▸ Activity
Every entry is to be reproduced word for word, but the images are not.

▸ Recorded data
------------------------------------------------------------

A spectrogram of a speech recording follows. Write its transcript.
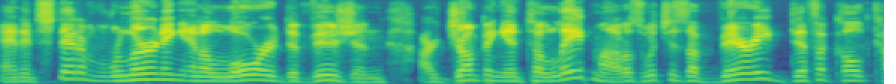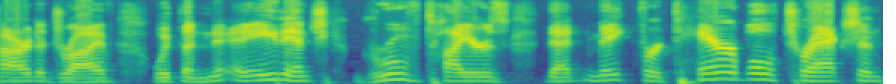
and instead of learning in a lower division, are jumping into late models, which is a very difficult car to drive with the eight-inch groove tires that make for terrible traction,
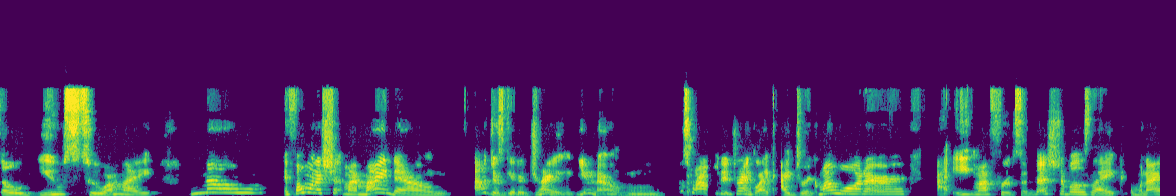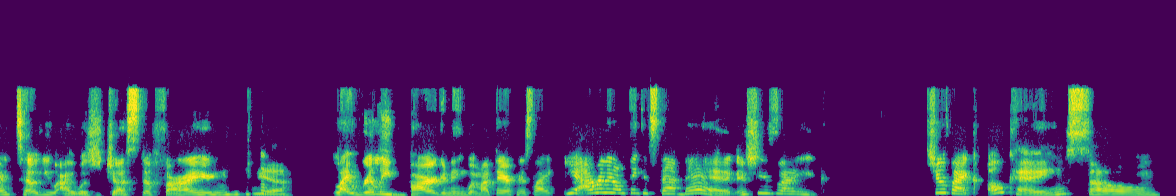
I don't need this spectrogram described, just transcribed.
so used to, I'm like, no, if I want to shut my mind down, I'll just get a drink, you know. hmm What's wrong with a drink? Like, I drink my water, I eat my fruits and vegetables. Like, when I tell you I was justifying, Yeah. like, really bargaining with my therapist, like, yeah, I really don't think it's that bad. And she's like, she was like, okay, so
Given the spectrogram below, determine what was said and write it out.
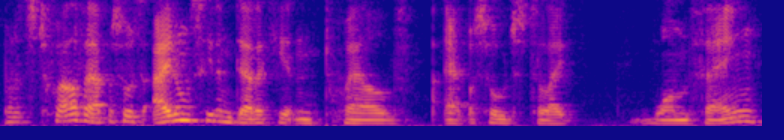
But it's twelve episodes. I don't see them dedicating twelve episodes to like one thing.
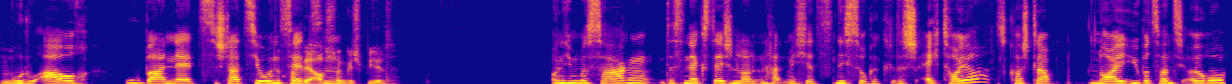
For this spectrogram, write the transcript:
wo du auch U-Bahn-Netz, Das Stationssätzen. haben wir auch schon gespielt. Und ich muss sagen, das Next Station London hat mich jetzt nicht so gekriegt. Das ist echt teuer. Es kostet, glaube neu über 20 Euro.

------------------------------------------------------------

▸ Reply to the task
A spectrogram of a speech recording follows. Write its transcript.
and instead of learning in a lower division, are jumping into late models, which is a very difficult car to drive with the eight-inch groove tires that make for terrible traction,
I don't need this spectrogram described, just transcribed.
so used to, I'm like, no, if I want to shut my mind down, I'll just get a drink, you know. hmm What's wrong with a drink? Like, I drink my water, I eat my fruits and vegetables. Like, when I tell you I was justifying, Yeah. like, really bargaining with my therapist, like, yeah, I really don't think it's that bad. And she's like, she was like, okay, so
Given the spectrogram below, determine what was said and write it out.
But it's twelve episodes. I don't see them dedicating twelve episodes to like one thing.
For this spectrogram, write the transcript:
wo du auch U-Bahn-Netz, Das Stationssätzen. haben wir auch schon gespielt. Und ich muss sagen, das Next Station London hat mich jetzt nicht so gekriegt. Das ist echt teuer. Es kostet, glaube neu über 20 Euro.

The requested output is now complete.